Implementation of a K-System meter according to Bob Katz’ specifications.
K-Meter supports mono, stereo and 5.1 surround sound signals. All meters have been thoroughly validated. The average meter reads either RMS levels or ITU BS.1770-1 loudness weighted levels.
K-Meter was featured in an article by NPR Labs. Also, some users have reported that they use K-Meter for teaching, while others use it professionally such as in post-production.
I have merely added this section to show you that while K-Meter is free software, it delivers (at least) the same quality that you would expect from commercial software.
- Windows 7 (and above)
- LV2 plug-in
- VST2 plug-in
- VST3 plug-in
- stand-alone executable
As K-Meter was coded using cross-platform code, it should be easy to compile a version for Mac OS X. Unfortunately, I happen to not have a Mac…

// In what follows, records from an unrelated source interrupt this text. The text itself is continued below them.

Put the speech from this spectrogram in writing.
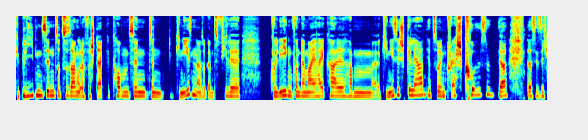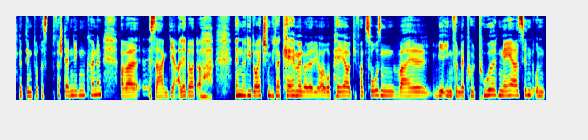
geblieben sind sozusagen oder verstärkt gekommen sind, sind Chinesen. Also ganz viele Kollegen von der Mai Haikal haben äh, Chinesisch gelernt, jetzt so in Crashkurse, ja, dass sie sich mit den Touristen verständigen können. Aber es sagen dir alle dort, oh, wenn nur die Deutschen wieder kämen oder die Europäer und die Franzosen, weil wir ihnen von der Kultur näher sind und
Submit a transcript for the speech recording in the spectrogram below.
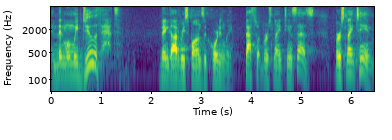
And then when we do that, then God responds accordingly. That's what verse 19 says. Verse 19.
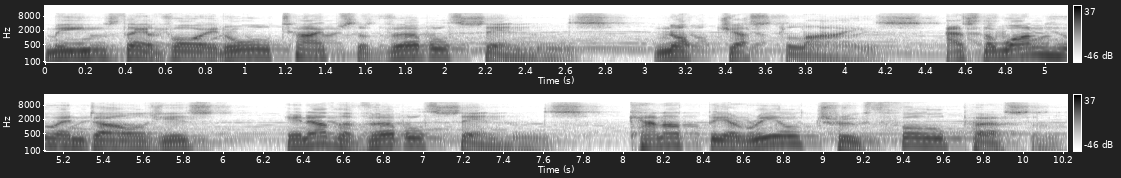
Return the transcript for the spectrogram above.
means they avoid all types of verbal sins, not just lies. As the one who indulges in other verbal sins cannot be a real truthful person.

In case you want to help, please see the manual for ways to contact me. You’ll need sufficient experience in coding, compiling and debugging, though, so no beginners please!
The current version is 2.8.1 (built on 2019-03-23). It requires a processor which supports the SSE2 instruction set. On Windows systems, you may also have to install the Visual C++ Redistributable for Visual Studio 2017.

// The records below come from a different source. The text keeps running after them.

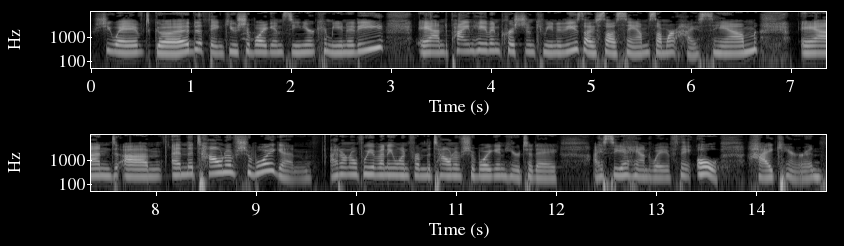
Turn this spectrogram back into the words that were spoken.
She waved. Good. Thank you, Sheboygan Senior Community and Pine Haven Christian Communities. I saw Sam somewhere. Hi, Sam. And um, and the town of Sheboygan. I don't know if we have anyone from the town of Sheboygan here today. I see a hand wave thing. Oh, hi, Karen.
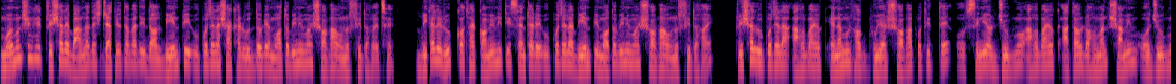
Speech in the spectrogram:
ময়মনসিংহের ত্রিশালে বাংলাদেশ জাতীয়তাবাদী দল বিএনপি উপজেলা শাখার উদ্যোগে মতবিনিময় সভা অনুষ্ঠিত হয়েছে। বিকালে রূপকথা কমিউনিটি সেন্টারে উপজেলা বিএনপি মতবিনিময় সভা অনুষ্ঠিত হয়। ত্রিশাল উপজেলা আহ্বায়ক এনামুল হক ভূঁইয়ার সভাপতিত্বে ও সিনিয়র যুগ্ম আহ্বায়ক আতাউর রহমান, শামীম ও যুগ্ম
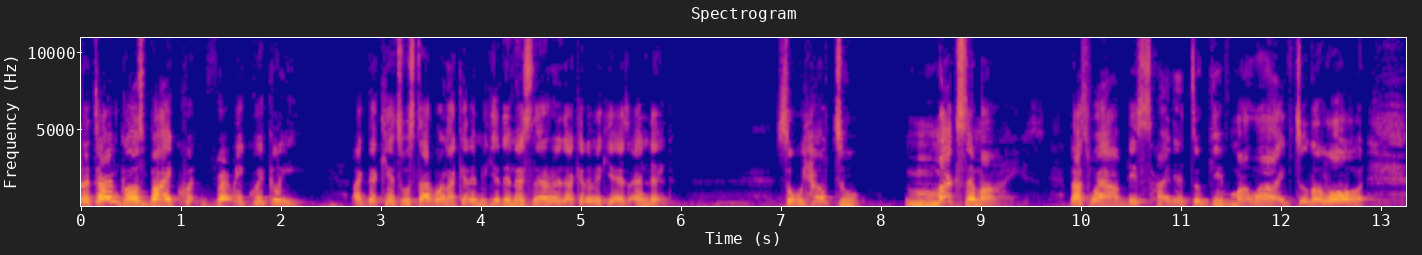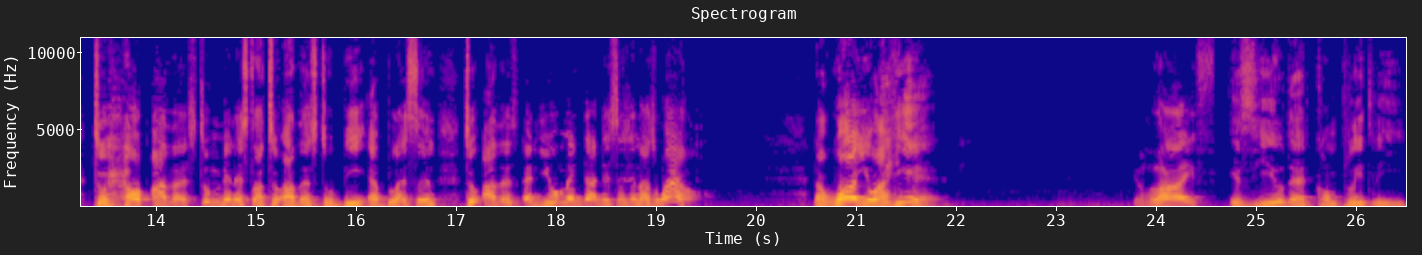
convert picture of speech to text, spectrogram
the time goes by quick, very quickly. Like the kids will start one academic year, the next year, the academic year is ended. So we have to maximize. That's why I've decided to give my life to the Lord, to help others, to minister to others, to be a blessing to others. And you make that decision as well. That while you are here, your life is yielded completely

|GNU/Linux||2.8.1||32 bit||LV2 plug-in|
|64 bit||LV2 plug-in|
|Windows 7||2.8.1||32 bit||VST2 plug-in|
|64 bit||VST2 plug-in|

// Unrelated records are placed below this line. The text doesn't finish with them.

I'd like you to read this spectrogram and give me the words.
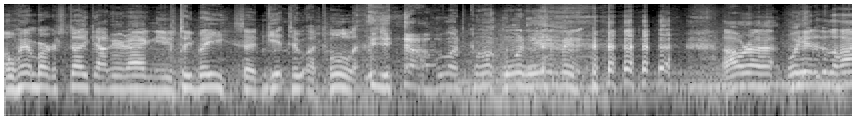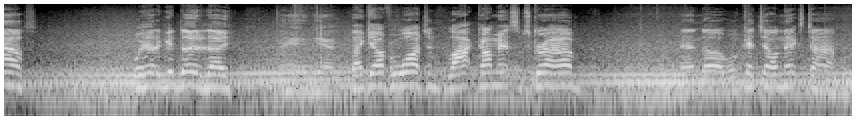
old hamburger steak out here at Ag News, TB said get to a toilet. Yeah, we're going to come up one here in a minute. All right, we headed to the house. We had a good day today. Man, yeah. Thank y'all for watching. Like, comment, subscribe, and uh, we'll catch y'all next time.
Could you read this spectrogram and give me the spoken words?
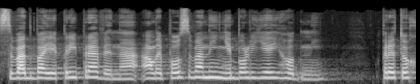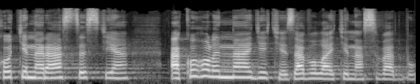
svadba je pripravená, ale pozvaní neboli jej hodní. Preto choďte na ráz cestia a koho len nájdete, zavolajte na svadbu.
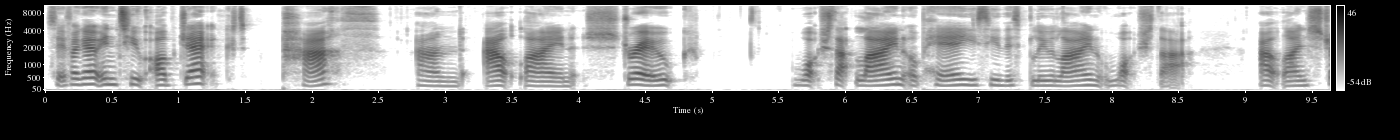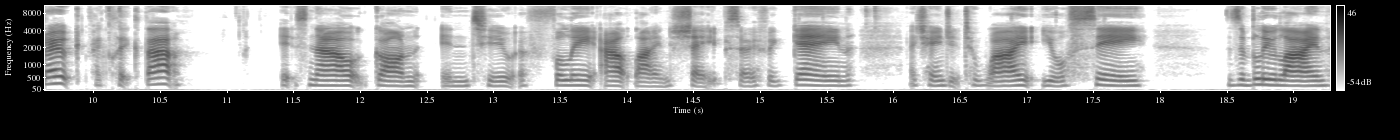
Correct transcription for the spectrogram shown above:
So if I go into object, path, and outline stroke, watch that line up here. You see this blue line? Watch that outline stroke. If I click that, it's now gone into a fully outlined shape. So if again I change it to white, you'll see there's a blue line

- Slim Buttons (Martin Zuther, for version 2.8.0 and later)
Installation is easy: simply extract the files to the
kmeter/skins directory. If you create a nice skin for
K-Meter, please contact me so I can add it to this download section.
Please report bugs using the K-Meter bug tracker. You may also use the bug tracker to place your wishes or ideas.
K-Meter is free software, and I’m not going to ask for money. Period.
In case you still want to show your gratitude, simply donate to a cause of your choice and tell me about it. Thanks!
This is free software and licensed under the GNU General Public License version 3 (GPLv3).
Please note, however, that the VST2 SDK is not free. I provide a VST2 plug-in because it is a de facto standard that makes life easier for musicians and engineers who just want to make some great sounding albums.
But if you are a free software advocate, you might not want to use the VST2 plug-in. The pre-built GNU/Linux stand-alone, LV2 and VST3 plug-ins really are free software in the sense of the Free Software Foundation.